PMCID: PMC3846407  PMID: 24010685
Circumcision; Infancy; Law; Ethics; Surgery; Public health; Religion; Tasmanian Law Reform Institute; American Academy of Pediatrics; Australia
3.  Integrating a sense of coherence into the neonatal environment 
BMC Pediatrics  2013;13:84.
Family centred care (FCC) is currently a valued philosophy within neonatal care; an approach that places the parents at the heart of all decision-making and engagement in the care of their infant. However, to date, there is a lack of clarity regarding the definition of FCC and limited evidence of FCCs effectiveness in relation to parental, infant or staff outcomes.
In this paper we present a new perspective to neonatal care based on Aaron Antonovksy’s Sense of Coherence (SOC) theory of well-being and positive health. Whilst the SOC was originally conceptualised as a psychological-based construct, the SOCs three underpinning concepts of comprehensibility, manageability and meaningfulness provide a theoretical lens through which to consider and reflect upon meaningful care provision in this particular care environment. By drawing on available FCC research, we consider how the SOC concepts considered from both a parental and professional perspective need to be addressed. The debate offered in this paper is not presented to reduce the importance or significance of FCC within neonatal care, but, rather, how consideration of the SOC offers the basis through which meaningful and effective FCC may be delivered. Practice based implications contextualised within the SOC constructs are also detailed.
Consideration of the SOC constructs from both a parental and professional perspective need to be addressed in FCC provision. Service delivery and care practices need to be comprehensible, meaningful and manageable in order to achieve and promote positive well-being and health for all concerned.
PMCID: PMC3663664  PMID: 23697687
Neonatal; NICU; Family centred care; Sense of coherence; Antonovsky; Service delivery; Parents; Staff
4.  Respiratory viral infections in children with asthma: do they matter and can we prevent them? 
BMC Pediatrics  2012;12:147.
Asthma is a major public health problem with a huge social and economic burden affecting 300 million people worldwide. Viral respiratory infections are the major cause of acute asthma exacerbations and may contribute to asthma inception in high risk young children with susceptible genetic background. Acute exacerbations are associated with decreased lung growth or accelerated loss of lung function and, as such, add substantially to both the cost and morbidity associated with asthma.
While the importance of preventing viral infection is well established, preventive strategies have not been well explored. Good personal hygiene, hand-washing and avoidance of cigarette smoke are likely to reduce respiratory viral infections. Eating a healthy balanced diet, active probiotic supplements and bacterial-derived products, such as OM-85, may reduce recurrent infections in susceptible children. There are no practical anti-viral therapies currently available that are suitable for widespread use.

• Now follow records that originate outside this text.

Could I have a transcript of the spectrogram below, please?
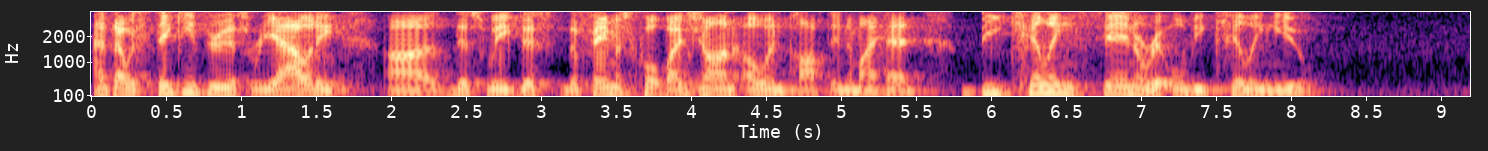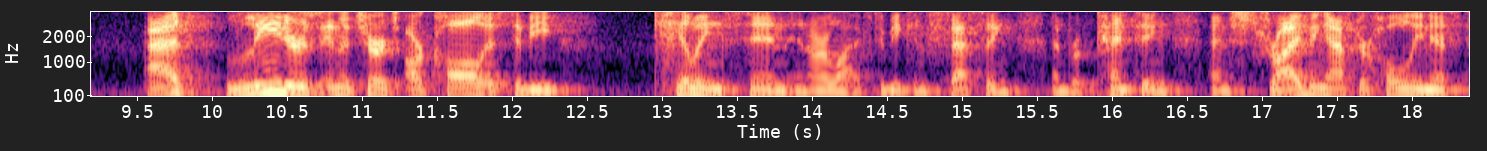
As I was thinking through this reality uh, this week, this, the famous quote by John Owen popped into my head Be killing sin, or it will be killing you. As leaders in the church, our call is to be killing sin in our life, to be confessing and repenting and striving after holiness,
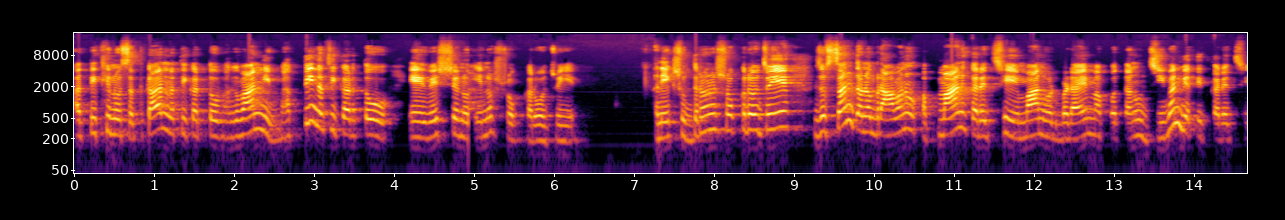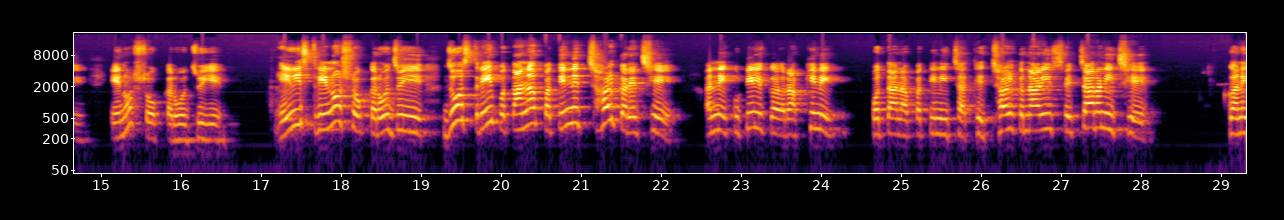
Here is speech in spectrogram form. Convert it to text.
અતિથિનો સત્કાર નથી કરતો, ભગવાનની ભક્તિ નથી કરતો, એ વેશ્યનો એનો શોક કરવો જોઈએ. અને એક શુદ્રનો કરવો જોઈએ જો સંત અને બ્રાહ્મણનું અપમાન કરે છે માન વડબડાઈમાં પોતાનું જીવન વ્યતીત કરે છે, એનો શોક કરવો જોઈએ. એવી સ્ત્રીનો શોક કરવો જોઈએ. જો સ્ત્રી પોતાના પતિને છળ કરે છે અને કુટિલ રાખીને પોતાના પતિની સાથે છળ કરનારી સ્વેચ્છારણી છે, અને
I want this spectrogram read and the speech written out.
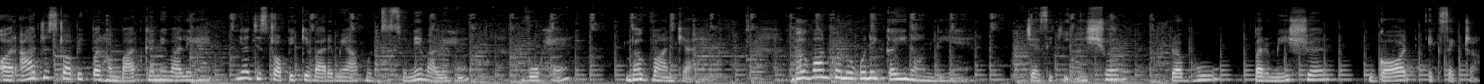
और आज जिस टॉपिक पर हम बात करने वाले हैं या जिस टॉपिक के बारे में आप मुझसे सुनने वाले हैं, वो है, भगवान क्या है? भगवान को लोगों ने कई नाम दिए हैं, जैसे कि ईश्वर, प्रभु, परमेश्वर, गॉड एक्सेट्रा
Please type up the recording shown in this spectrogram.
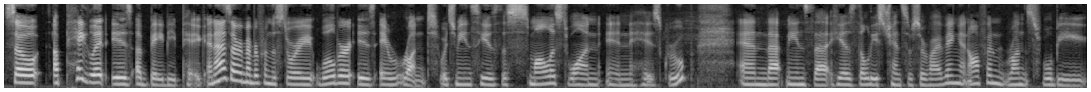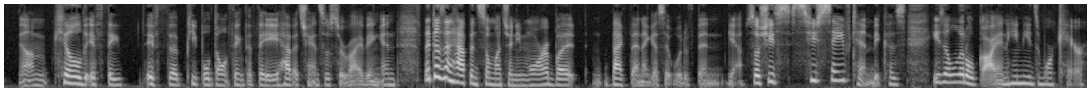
So a piglet is a baby pig. And as I remember from the story, Wilbur is a runt, which means he is the smallest one in his group. And that means that he has the least chance of surviving. And often runts will be um, killed if they if the people don't think that they have a chance of surviving. And that doesn't happen so much anymore, but back then I guess it would have been yeah. So she's she saved him because he's a little guy and he needs more care.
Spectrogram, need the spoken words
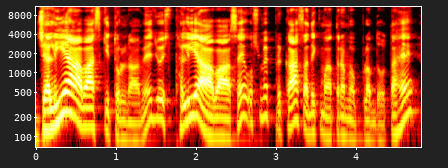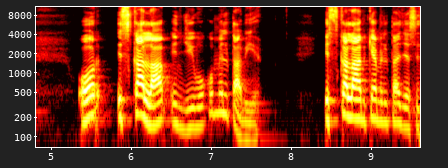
जलीय आवास की तुलना में जो स्थलीय आवास है, उसमें प्रकाश अधिक मात्रा में उपलब्ध होता है और इसका लाभ इन जीवों को मिलता भी है। इसका लाभ क्या मिलता है? जैसे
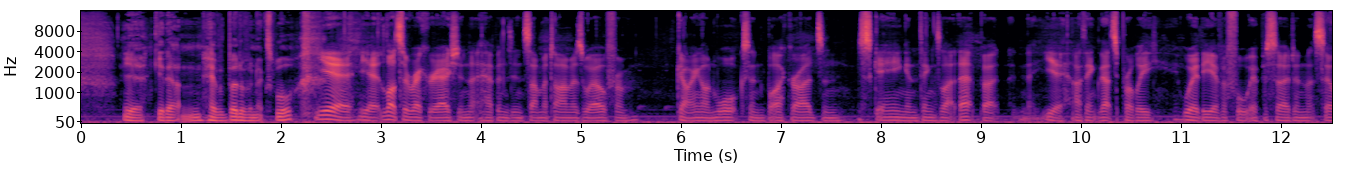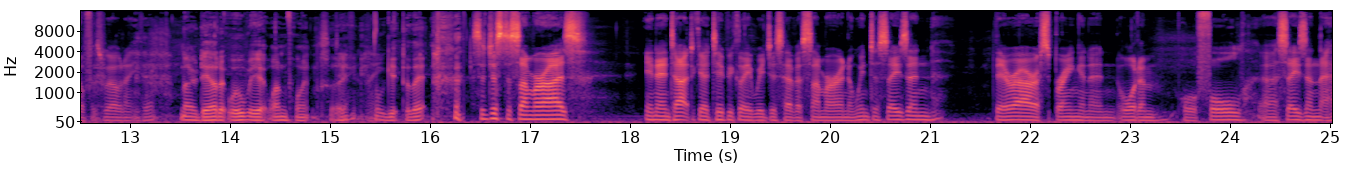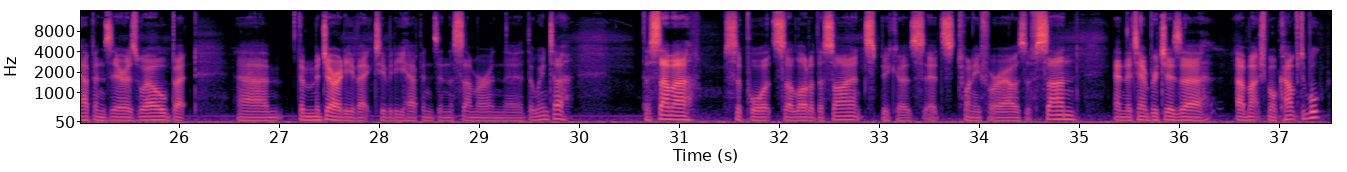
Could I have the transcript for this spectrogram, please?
yeah, get out and have a bit of an explore. Yeah, yeah, lots of recreation that happens in summertime as well, from going on walks and bike rides and skiing and things like that. But yeah, I think that's probably worthy of a full episode in itself as well, don't you think? No doubt it will be at one point. So Definitely. we'll get to that. so just to summarise, in Antarctica, typically we just have a summer and a winter season. There are a spring and an autumn or fall uh, season that happens there as well, but um, the majority of activity happens in the summer and the, the winter. The summer supports a lot of the science because it's 24 hours of sun and the temperatures are, are much more comfortable.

Hand hygiene is the best measure to prevent the common cold. A healthy balanced diet, active probiotic supplements and immunostimulant OM-85 may reduce recurrent infections in asthmatic children.
PMCID: PMC3471019  PMID: 22974166
Acute respiratory infections; Childhood asthma; Common cold; Acute exacerbations; Rhinovirus

Results 1-4 (4)